Shanghai mayor cuts red tape to woo investment as foreign firms mull relocating amid trade war
- Mayor Ying Yong slashes time taken to register a new business, get manufacturing licence and access to electricity
- Foreign investment in Shanghai up 2.1pc during the first nine months of the year to US$12.9 billion
Shanghai has stepped up efforts to attract foreign investment as some multinational companies seriously consider plans to move out of the mainland, as the tit-for-tat tariffs in the escalating US-China trade war render manufacturing uncompetitive.
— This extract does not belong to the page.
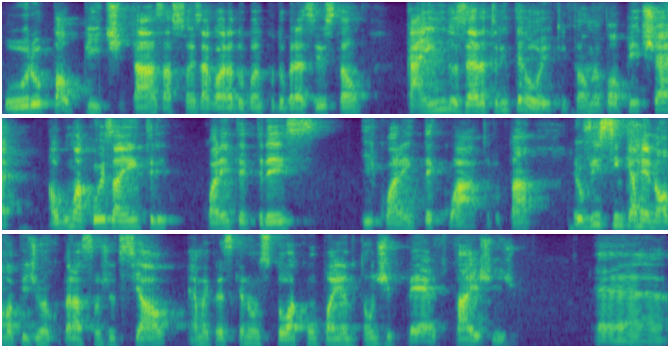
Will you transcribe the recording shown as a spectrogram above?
puro palpite, tá? As ações agora do Banco do Brasil estão caindo 0,38. Então, meu palpite é alguma coisa entre 43 e 44, tá? Eu vi sim que a Renova pediu recuperação judicial. É uma empresa que eu não estou acompanhando tão de perto, tá, Egídio? É...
Shanghai mayor Ying Yong said on Sunday that China’s commercial capital will further cut red tape, including reducing the time taken for a new company to complete business registration, obtain a manufacturing licence and gain access to electricity, soothing concerns about potential retaliatory measures against foreign companies operating in the country.
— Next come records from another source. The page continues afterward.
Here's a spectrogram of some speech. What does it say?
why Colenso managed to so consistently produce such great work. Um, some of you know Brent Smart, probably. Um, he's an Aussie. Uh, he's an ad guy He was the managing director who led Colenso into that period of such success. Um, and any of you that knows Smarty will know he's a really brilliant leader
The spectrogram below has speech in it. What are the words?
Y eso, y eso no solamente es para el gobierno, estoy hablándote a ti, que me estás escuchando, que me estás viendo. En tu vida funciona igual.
“Whatever the economic situation we will face, the door for foreign businesses will not be closed,” Ying told a press conference after the annual International Business Leaders’ Advisory Council meeting. “Instead, we will further open it for them.”
His remarks came after American and European businesses operating in China said they had fallen victim to the trade tensions between the world’s two largest economies.
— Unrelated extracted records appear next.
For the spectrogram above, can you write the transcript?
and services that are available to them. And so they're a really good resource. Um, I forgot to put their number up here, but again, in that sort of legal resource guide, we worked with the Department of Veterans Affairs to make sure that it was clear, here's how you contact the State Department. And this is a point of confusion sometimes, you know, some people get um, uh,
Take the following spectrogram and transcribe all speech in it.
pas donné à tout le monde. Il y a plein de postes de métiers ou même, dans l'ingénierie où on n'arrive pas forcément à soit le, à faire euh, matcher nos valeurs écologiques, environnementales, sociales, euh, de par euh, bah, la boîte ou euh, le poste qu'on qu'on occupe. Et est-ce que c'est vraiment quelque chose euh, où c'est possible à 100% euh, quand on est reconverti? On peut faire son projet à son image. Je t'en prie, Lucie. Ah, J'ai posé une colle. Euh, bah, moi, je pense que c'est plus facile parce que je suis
European firms mull relocating mainland production to Southeast Asia amid escalating US-China trade war
In September, some 7 per cent of corporate respondents in a survey by the European Union Chamber of Commerce in China said they had either moved or were planning to move their production out of the mainland.
The companies said they were doing this to dodge the additional tariffs levied on key parts imported from the US used for manufacturing goods in China.
In another survey conducted by the American Chamber of Commerce in China, also conducted in September, nearly 50 per cent of the 430 US companies polled, said they were expecting a “strong negative impact” from the tariffs.
Half of US firms in China foresee acute pain from new tariffs as trade war escalates, AmCham survey finds
The US last month imposed 10 per cent tariffs on US$250 billion worth of Chinese-made goods, which will rise to 25 per cent on January 1.
Foreign direct investment has been one of the key driving forces of Shanghai’s economic growth over the past two decades, contributing nearly 30 per cent to the local gross domestic product, according to government data.
“For a developed metropolis like Shanghai, the loss of foreign investment will lead to massive job losses, reduced local economic output and diminished role as the country’s economic locomotive,” said Yin Ran, a Shanghai-based angel investor.
Foreign investment in Shanghai grew 2.1 per cent year on year during the first nine months of 2018, topping US$12.9 billion, the mayor told reporters.
But there is a lack of reporting mechanism to show the withdrawal of foreign funds.
In mid-October, Tesla agreed with the Shanghai government to pay 973 million yuan (US$140 million) for a plot of land in Lingang, near the city’s free-trade zone. The move takes the electric car maker a step forward in building its US$2 billion Gigafactory 3 capable of producing 250,000 a year when it’s ready in two years’ time.